The Ministry of Industry and Trade (MoIT) has had a change of heart on the bidding mechanism for solar power tariffs in Vietnam.
|Vietnam has been licensing a number of solar plants to deal with grid capacity shortage. — Photo ndh.vn|
In the middle of last month, the ministry was still studying a bidding plan for solar projects in the country. However, it now says using a bidding mechanism for solar power tariffs could have negative impacts.
The ministry sent a report to the government on Tuesday, suggesting that solar power projects approved before November 23, 2019 that begin operating before January 1, 2021 should enjoy fixed feed-in-tariffs (FIT) of 7.09 cents a kWh for plants on land and 7.69 cents for floating plants.
In the previous proposal, MoIT suggested fixed rates would have applied only to projects that had begun construction before November 2019, operated this year; and signed power purchase agreements (PPAs).

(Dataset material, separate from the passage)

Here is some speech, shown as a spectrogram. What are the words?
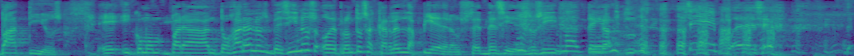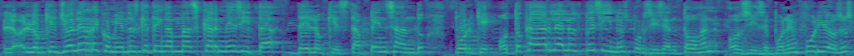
vatios. Eh, y como para antojar a los vecinos o de pronto sacarles la piedra, usted decide. Eso sí, tenga. Sí, puede ser. Lo, lo que yo le recomiendo es que tenga más carnecita de lo que está pensando, porque o toca darle a los vecinos por si se antojan o si se ponen furiosos,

In the letter sent on Tuesday, it said: “Investors of the projects that have been granted investment certificates have spent a lot of time and money on planning, site clearance, preparations for construction and technical design evaluation. Not getting a PPA is an unwanted issue,” adding the previous regulation would slow down a project of those without a PPA.
MoIT thought using a bidding mechanism could waste more time, money and resources for investors.
MoIT said 36 projects nationwide, with a total capacity of 2,989 MW, have received investment certificates before November 23, 2019. Seven more, with a total capacity of 517 MW, have signed PPA contracts and are currently under construction.
Earlier on February 12, the World Bank released a new report titled Vietnam Solar Competitive Bidding Strategy and Framework, which was compiled over more than two years in partnership with the government of Vietnam. It said: “Vietnam could boost its portfolio of solar energy from the current 4.5GW to tens of gigawatts in ten years, create thousands of jobs as well as achieve the government’s Nationally Determined Contribution climate change target.”
According to the report, there could be 25,000 jobs in project development, services, operations and maintenance created annually through 2030 and another 20,000 in manufacturing.
The report recommends Vietnam adopt two new deployment schemes for projects: competitive bidding for solar parks and substation-based bidding.
The schemes will help to address curtailment – or underuse of solar generation capacity – as well as improve risk allocation between public and private investors.
The report recommends setting yearly and medium-term solar deployment targets and revisions to the legal framework covering the competitive selection of independent power producers.
At that time, Hoang Tien Dung, General Director of Electricity and Renewable Energy Authority, MoIT said: “The World Bank’s support for the Government’s efforts in shifting from FIT to a competitive bidding mechanism for solar PV could be applied to other types of renewable energy in the future. It contributes to the sustainable and transparent development of renewable energy in Vietnam by harmonising the interests of private investors, the government and customers.”
Facing a grid capacity shortage, Vietnam has been licensing a number of solar plants. So far, solar plants with a total capacity of 25,000 MW have been licensed, far exceeding the government’s target of 4,000 MW by 2025. — VNS
With the new policy on choosing investors through bidding, the hot race of developing solar power projects is expected to cool down.
A draft document on solar power development will be filed to the Prime Minister for approval on December 15, local media reported.